Good morning. This is Doug Chabot with the Gallatin National Forest Avalanche Forecast on Wednesday, December 28th at 7:00 a.m. This information is sponsored by Highline Partners and onX. This forecast does not apply to operating ski areas.
We are issuing a Backcountry AVALANCHE WARNING for the Lionhead Area in West Yellowstone and Centennial Mountains in Island Park, ID. One to two feet of heavy, dense snow and very strong winds have created very dangerous avalanche conditions for today. Natural and human triggered avalanches are likely. Avalanche terrain and avalanche runout zones should be avoided. The avalanche danger is rated HIGH on all slopes.
This warning will expire or be updated by 6:00 a.m. on Thursday, December 29, 2022.
We had crazy weather in the last 24 hours: rain and snow in the northern mountains, snow in the south and winds hitting 105 mph on Lone Peak. 2-3” of dense snow fell around Bozeman and Big Sky and 6-9” fell near West Yellowstone and Cooke City. Wind was W-SW and blew 40-80 mph in most areas yesterday and lessened to 20-40 mph this morning.

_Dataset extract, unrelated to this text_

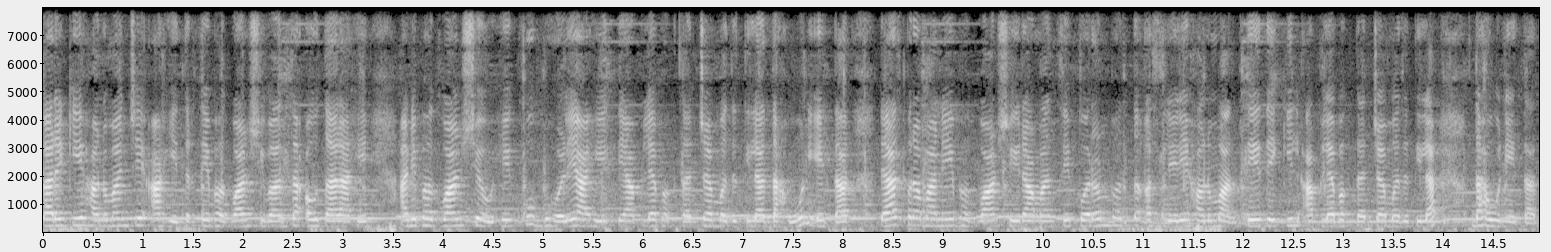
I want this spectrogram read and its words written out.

Mountain temperatures are in the 20s. Today the mountains will get 1-2” of snow, below freezing temperatures and W-SW wind at 15-30 mph.
The Lionhead and Island Park mountains have dangerous avalanche conditions. 6-9” of heavy, wet, dense snow at SNOTEL sites equaled 1.2”-1.6” of snow water equivalent (SWE). Trust me…this is a lot of weight. There is a weak layer of sugary, faceted snow about 1-2 feet under the surface which will avalanche. Our video from Lionhead and this photo show the problem causing this warning. Stay away from avalanche terrain. This includes underneath steep slopes and drainage bottoms which are terrain traps. For today, the avalanche danger is rated HIGH on all slopes.
The southern Madison Range, southern Gallatin Range and mountains around Cooke City all received 4-6” of snow equaling 1.1” of SWE with very strong SW wind gusting to 60 mph. This snow fell onto a snowpack with a known weak layer of sugary facets buried 1-2 feet under the surface. This layer is not everywhere, but the avalanche potential will be elevated on slopes harboring it. Dave and I found it in Bacon Rind yesterday and on one slope it was remarkably unstable (observation and video). In Cooke City a snowboarder triggered a slide on Monday (observation and photos), and a skier found this weak layer south of town on 2 occasions (observation). Another weak layer of faceted snow is near the ground which warrants caution because any slide breaking this deep will be large. Given yesterday’s new, dense snow and strong wind, it’s a good idea to not get into avalanche terrain. Be especially careful at the bottom of slopes because these areas seem safe, but are not. Avalanches can be triggered low on a slope when the weak layer is connected to higher elevations. For today, the avalanche danger is rated CONSIDERABLE on all slopes since human triggered avalanches are likely.
Rain, dense snow and strong wind plagued the mountains around Bozeman and Big Sky yesterday. 2-3” of new snow equaled .4-.6” of SWE, or 20% snow density, which gave the snow a cream cheese consistency. These mountains have 2 weak layers of sugary, faceted snow on many, but not all slopes. These can be found 1-foot under the surface and the bottom third of the snowpack. New snow, especially on wind-loaded slopes, is keeping the possibility of triggering avalanches alive. On Monday, a skier triggered a collapse or “whumpf” of the snowpack near Big Sky (observation), Dave found weak snow on Mt. Blackmore (video), and Alex also found weak layers and recent avalanches on Buck Ridge (video). The only way to know if these weak layers are present is to dig and assess. For today, the avalanche danger is rated MODERATE on all slopes.
Please share avalanche, snowpack or weather observations via our website, email (email@example.com), phone (406-587-6984), or Instagram (#gnfacobs).
Upcoming Avalanche Education and Events
Our education calendar is full of awareness lectures and field courses. Check it out: Events and Education Calendar.
TOMORROW, December 29, 6:30 p.m., Avalanche Presentation and Raffle (great odds of winning!) at MAP Brewing in Bozeman. Free.
January 4 + field day on January 7 or 8, Avalanche Fundamentals for Snowmobilers, Information and pre-registration HERE.
January 4 + field day, Avalanche Fundamentals for Skiers and Snowboarders, Information and pre-registration HERE.
Every Saturday, 10 a.m. - 2:00 p.m. Avalanche Rescue Training, drop in for any amount of time. Round Lake Warming Hut, Cooke City. Free.
Loss in the Outdoors, for those who have been affected by grief and loss related to outdoor pursuits.Check out the link for more information.
Please consider donating to the Friends of GNFAC Annual Fundraiser.
A Beacon Checker was installed by the Hebgen District FS snow rangers at the trailhead to Denny Creek and Lionhead Ridge. It was made possible by the family of Bradie Becker in partnership with The Friends of GNFAC.